But even if you have a wide selection of equipment already available, it’s good to be knowledgeable on what you’re using, what needs to be replaced, and what everything is for.
And for the love of all that is good and lovely, we hope your uniform style comes pre-selected for your team. You do NOT want control over that, trust us.
You. Do. Not. Want. That. Power.
But if it is forced upon you by the hand of fate, see the "How To Handle Parents" guide in Chapter #1.
It’s said that championship teams are built in the offseason. While this won’t apply to teams at every level, for older, more competitive teams, offseason workouts are an integral part of in-season performance.
We’ve included some great resources for both in-season and offseason workouts in this section. Always remember that safety is your number one concern, especially when working with young athletes.
It’s also important that young athletes aren’t pushed too hard until they are both physically and emotionally mature enough to handle it.
Injuries are the worst part of sports. At higher levels, they are somewhat unavoidable, even with proper care, but at the youth sports level, most injuries can be avoided with a solid pre-game warmup routine.
Warmups and cool downs help athletes keep their muscles in optimal condition. If done correctly, they can also be an enjoyable part of your kids’ game-day routine. Create a collection of warmup exercises your team will love using the following resources.
At the end of the day, coaching is all about helping kids improve their game. And that means helping them master the essential baseball skills.
Batting is one of the primary skills every young player needs, and the best way to help them improve is through teaching proper batting technique and running them through effective batting drills.

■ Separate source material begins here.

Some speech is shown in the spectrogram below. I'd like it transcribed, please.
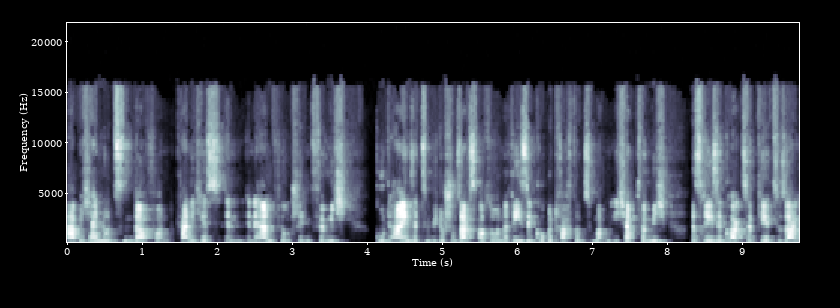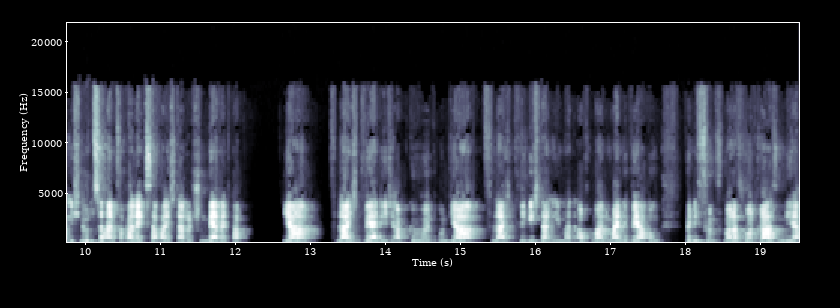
Habe ich einen Nutzen davon? Kann ich es in, in Anführungsstrichen für mich gut einsetzen, wie du schon sagst, auch so eine Risikobetrachtung zu machen? Ich habe für mich das Risiko akzeptiert, zu sagen, ich nutze einfach Alexa, weil ich dadurch einen Mehrwert habe. Ja, vielleicht werde ich abgehört. Und ja, vielleicht kriege ich dann eben halt auch mal meine Werbung, wenn ich fünfmal das Wort Rasenmäher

Batting is a full-body movement. From head to toe, every muscle contributes to a successful swing. These resources will help you teach your kids to drastically improve their batting game and maybe even master the art of the swing.
Pitching, like hitting, requires good technique, practice and body control. It’s important that you, as the coach, teach your kids the correct way to pitch and the correct way to rest the arm after pitching.
It’s also good to keep in mind that pitching is one of the more difficult skills for young athletes to learn, which is why tee-ball is preferred for younger ages. Be patient and prioritize proper form over immediate results.
For youth baseball, fielding is the most important part of your team’s defensive effort. If your kids can’t field the ball, your team won’t go anywhere. The single best way to coach up a winning youth baseball team is to minimize errors on game-day.
Like batting and pitching, training your kids to field well consists of demonstrating the proper technique and then drills, drills, drills, drills, and more drills!
Teach fielding to your team first and practice it as often as possible. You can use any of the fantastic drills and strategies outlined in the below resources. Whatever you do, trust us when we say that it’s impossible to over-practice fielding.
It all comes down to this. You’ve practiced. You’ve prepared. You’ve maybe even cried a little (this is a judgement-free zone).
It’s GAME DAY!
As head coach, you are responsible for managing every aspect of this game, from pre-game warmups to post-game snacks. Whatever you do, DON’T FORGET THE SNACKS!
You’re in charge of an entire team. The key is to stay organized and have fun. Simply understanding the basic framework is half the battle, and if you completely screw up game #1, you’ll be a seasoned veteran by game #2.